Milk thistle is a member of the aster family found throughout Europe. Introduced by early colonists, it is naturalized in eastern North America and common in California. The seeds are used.
According to early Greek references, milk thistle seeds have been used to treat liver disorders for over 2,000 years. The Roman writer Pliny the Elder (A.D. 23-79), wrote that the juice of the plant mixed with honey was excellent for "carrying off bile".
Milk thistle is featured in Hildegard of Bingen's Physica, the first herbal by a woman, written about 1150 and published in 1533, and other early European herbals mention its use for liver disease. The sixteenth-century English herbalist John Gerard considered it "the best remedy that grows against all melancholy [liver] diseases," and the eighteenth-century German physician Rademacher used the seed for chronic and acute liver diseases. During the next two centuries, its use declined, but by the 1930s, interest in clinical use of milk thistle preparations for liver disease was growing again.

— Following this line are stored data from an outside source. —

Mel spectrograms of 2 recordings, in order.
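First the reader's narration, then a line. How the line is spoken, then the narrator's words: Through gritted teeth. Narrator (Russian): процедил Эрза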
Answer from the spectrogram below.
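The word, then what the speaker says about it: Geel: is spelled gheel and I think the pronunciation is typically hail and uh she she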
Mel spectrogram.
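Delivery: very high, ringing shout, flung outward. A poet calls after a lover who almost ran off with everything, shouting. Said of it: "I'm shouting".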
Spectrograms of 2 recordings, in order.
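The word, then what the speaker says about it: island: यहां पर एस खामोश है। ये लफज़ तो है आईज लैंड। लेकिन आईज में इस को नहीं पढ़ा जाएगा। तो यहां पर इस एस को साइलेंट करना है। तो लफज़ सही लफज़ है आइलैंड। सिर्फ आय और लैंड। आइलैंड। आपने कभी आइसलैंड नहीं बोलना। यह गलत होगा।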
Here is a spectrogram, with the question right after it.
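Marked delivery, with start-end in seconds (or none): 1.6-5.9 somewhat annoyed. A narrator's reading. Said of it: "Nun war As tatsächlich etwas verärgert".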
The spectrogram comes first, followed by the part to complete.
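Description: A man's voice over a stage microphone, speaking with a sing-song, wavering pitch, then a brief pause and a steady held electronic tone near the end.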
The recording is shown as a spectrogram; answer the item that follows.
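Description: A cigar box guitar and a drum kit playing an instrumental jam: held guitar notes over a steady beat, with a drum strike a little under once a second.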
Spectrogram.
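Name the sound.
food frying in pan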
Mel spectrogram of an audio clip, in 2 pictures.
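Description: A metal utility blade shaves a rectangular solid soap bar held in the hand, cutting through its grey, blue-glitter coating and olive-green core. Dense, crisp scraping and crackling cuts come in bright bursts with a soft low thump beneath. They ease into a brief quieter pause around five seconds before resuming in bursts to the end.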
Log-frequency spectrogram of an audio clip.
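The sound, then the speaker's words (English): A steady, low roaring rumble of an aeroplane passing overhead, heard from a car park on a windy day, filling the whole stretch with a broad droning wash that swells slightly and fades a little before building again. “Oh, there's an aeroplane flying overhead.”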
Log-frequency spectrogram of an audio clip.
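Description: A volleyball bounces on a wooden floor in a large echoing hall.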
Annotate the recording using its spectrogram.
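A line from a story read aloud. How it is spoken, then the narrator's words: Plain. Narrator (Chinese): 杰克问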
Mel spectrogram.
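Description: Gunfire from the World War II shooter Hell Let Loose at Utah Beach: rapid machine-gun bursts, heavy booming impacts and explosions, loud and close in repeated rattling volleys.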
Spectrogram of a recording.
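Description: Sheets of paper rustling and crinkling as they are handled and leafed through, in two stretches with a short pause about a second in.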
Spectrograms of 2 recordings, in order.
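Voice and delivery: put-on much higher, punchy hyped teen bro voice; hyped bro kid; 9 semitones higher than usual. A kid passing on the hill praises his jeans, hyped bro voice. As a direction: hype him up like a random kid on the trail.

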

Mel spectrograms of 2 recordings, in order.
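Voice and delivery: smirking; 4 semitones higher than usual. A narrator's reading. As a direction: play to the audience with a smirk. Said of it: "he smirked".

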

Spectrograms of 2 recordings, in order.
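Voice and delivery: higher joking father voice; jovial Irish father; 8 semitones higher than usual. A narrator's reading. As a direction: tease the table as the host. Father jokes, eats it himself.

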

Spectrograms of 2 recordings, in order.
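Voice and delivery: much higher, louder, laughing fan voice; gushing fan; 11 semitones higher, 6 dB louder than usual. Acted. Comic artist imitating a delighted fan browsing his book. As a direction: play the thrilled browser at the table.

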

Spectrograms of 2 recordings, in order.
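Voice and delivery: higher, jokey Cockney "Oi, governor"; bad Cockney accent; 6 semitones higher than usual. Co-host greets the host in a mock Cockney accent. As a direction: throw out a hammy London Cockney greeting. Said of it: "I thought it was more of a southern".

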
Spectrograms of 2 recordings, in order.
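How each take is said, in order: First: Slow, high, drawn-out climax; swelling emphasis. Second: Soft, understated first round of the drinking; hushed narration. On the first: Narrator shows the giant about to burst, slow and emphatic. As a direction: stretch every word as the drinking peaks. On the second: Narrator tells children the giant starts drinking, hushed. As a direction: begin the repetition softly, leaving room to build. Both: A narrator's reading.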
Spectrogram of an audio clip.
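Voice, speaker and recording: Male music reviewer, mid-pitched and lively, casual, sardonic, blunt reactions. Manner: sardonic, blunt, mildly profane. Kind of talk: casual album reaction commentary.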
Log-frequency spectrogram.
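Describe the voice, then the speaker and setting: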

More than 300 studies conducted since the late 1960s provide an experimental basis for the effectiveness and safety of silymarin, the main chemical complex of milk thistle seeds, in the treatment of liver disease. Standardized seed preparations have been shown to alter the cell structure of the outer liver membrane which prevents toxic chemicals from entering and stimulates the liver's own capacity to generate new cells. Silymarin also scavenges harmful oxygen radicals in the liver, further protecting it.
German health authorities allow milk thistle preparations to be used in supportive treatment of chronic inflammatory liver disorders such as hepatitis, cirrhosis, and fatty infiltration caused by alcohol or other toxins. In addition to its well-documented curative action, silymarin can help prevent liver damage if it is taken before exposure to toxins.

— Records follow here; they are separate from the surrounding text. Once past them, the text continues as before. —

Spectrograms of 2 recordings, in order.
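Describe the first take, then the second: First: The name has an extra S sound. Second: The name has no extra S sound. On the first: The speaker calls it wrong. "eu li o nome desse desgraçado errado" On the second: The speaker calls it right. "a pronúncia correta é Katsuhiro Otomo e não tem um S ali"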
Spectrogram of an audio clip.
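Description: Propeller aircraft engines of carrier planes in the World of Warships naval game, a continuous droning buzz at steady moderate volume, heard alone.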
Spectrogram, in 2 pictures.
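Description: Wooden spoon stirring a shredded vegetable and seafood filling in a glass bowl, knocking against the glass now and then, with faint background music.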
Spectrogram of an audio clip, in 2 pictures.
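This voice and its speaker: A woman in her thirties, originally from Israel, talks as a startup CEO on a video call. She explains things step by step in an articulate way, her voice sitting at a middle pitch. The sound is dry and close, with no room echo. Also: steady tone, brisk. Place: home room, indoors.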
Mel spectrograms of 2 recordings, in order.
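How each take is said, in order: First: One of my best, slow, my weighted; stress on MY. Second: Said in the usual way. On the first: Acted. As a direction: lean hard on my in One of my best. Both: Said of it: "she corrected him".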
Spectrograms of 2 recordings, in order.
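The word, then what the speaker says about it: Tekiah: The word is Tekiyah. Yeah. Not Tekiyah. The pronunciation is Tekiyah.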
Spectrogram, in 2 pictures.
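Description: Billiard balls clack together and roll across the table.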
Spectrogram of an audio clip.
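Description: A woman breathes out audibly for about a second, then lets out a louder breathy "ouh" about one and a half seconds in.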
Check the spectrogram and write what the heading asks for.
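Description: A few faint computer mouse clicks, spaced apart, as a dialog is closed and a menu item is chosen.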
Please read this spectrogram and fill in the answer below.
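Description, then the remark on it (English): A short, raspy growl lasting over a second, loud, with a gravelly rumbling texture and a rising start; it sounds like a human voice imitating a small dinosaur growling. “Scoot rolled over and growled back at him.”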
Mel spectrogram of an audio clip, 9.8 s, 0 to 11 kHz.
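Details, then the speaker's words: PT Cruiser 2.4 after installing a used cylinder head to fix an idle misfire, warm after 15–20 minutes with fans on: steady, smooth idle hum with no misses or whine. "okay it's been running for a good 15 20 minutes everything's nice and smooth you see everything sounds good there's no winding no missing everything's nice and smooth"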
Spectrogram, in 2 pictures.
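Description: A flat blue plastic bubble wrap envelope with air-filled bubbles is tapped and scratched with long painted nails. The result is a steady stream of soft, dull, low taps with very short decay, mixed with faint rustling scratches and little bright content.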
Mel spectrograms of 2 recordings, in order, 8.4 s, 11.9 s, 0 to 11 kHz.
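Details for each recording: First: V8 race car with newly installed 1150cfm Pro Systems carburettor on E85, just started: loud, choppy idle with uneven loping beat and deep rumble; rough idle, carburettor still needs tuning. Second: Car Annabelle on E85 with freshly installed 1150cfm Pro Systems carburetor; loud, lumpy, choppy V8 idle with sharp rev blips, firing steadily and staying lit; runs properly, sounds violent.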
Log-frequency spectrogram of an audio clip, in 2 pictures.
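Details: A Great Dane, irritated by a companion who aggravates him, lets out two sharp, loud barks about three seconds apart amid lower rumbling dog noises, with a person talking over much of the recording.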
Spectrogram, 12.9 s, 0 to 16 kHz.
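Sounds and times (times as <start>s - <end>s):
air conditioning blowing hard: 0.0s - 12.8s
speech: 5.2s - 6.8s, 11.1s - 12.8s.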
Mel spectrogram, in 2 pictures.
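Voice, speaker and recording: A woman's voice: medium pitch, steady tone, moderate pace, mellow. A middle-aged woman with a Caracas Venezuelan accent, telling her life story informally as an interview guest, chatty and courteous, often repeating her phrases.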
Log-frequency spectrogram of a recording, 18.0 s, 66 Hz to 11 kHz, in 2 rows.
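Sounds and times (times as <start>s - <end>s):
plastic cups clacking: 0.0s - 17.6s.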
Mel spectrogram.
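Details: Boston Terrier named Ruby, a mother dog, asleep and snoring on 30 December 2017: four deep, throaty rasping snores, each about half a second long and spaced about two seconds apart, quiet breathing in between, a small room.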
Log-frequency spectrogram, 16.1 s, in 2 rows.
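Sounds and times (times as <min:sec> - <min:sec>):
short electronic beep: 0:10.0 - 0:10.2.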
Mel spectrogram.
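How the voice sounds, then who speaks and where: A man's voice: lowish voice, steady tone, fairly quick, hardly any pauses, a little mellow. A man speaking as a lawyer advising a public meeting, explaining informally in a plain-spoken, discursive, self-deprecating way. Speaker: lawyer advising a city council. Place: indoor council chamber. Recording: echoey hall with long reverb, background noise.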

Whole and powdered seeds are available in the American market in capsules, tablets, and tinctures. To ensure predictable effects, however, preparations must be standardized to 70 to 80 percent silymarin (the active constituent).
There are no known serious side effects, contraindications, or drug interactions related to the use of milk thistle preparations. Loose stools may occur during the first few days of use. Ask alway consult your physician/doctor prior to using any herbal remedies.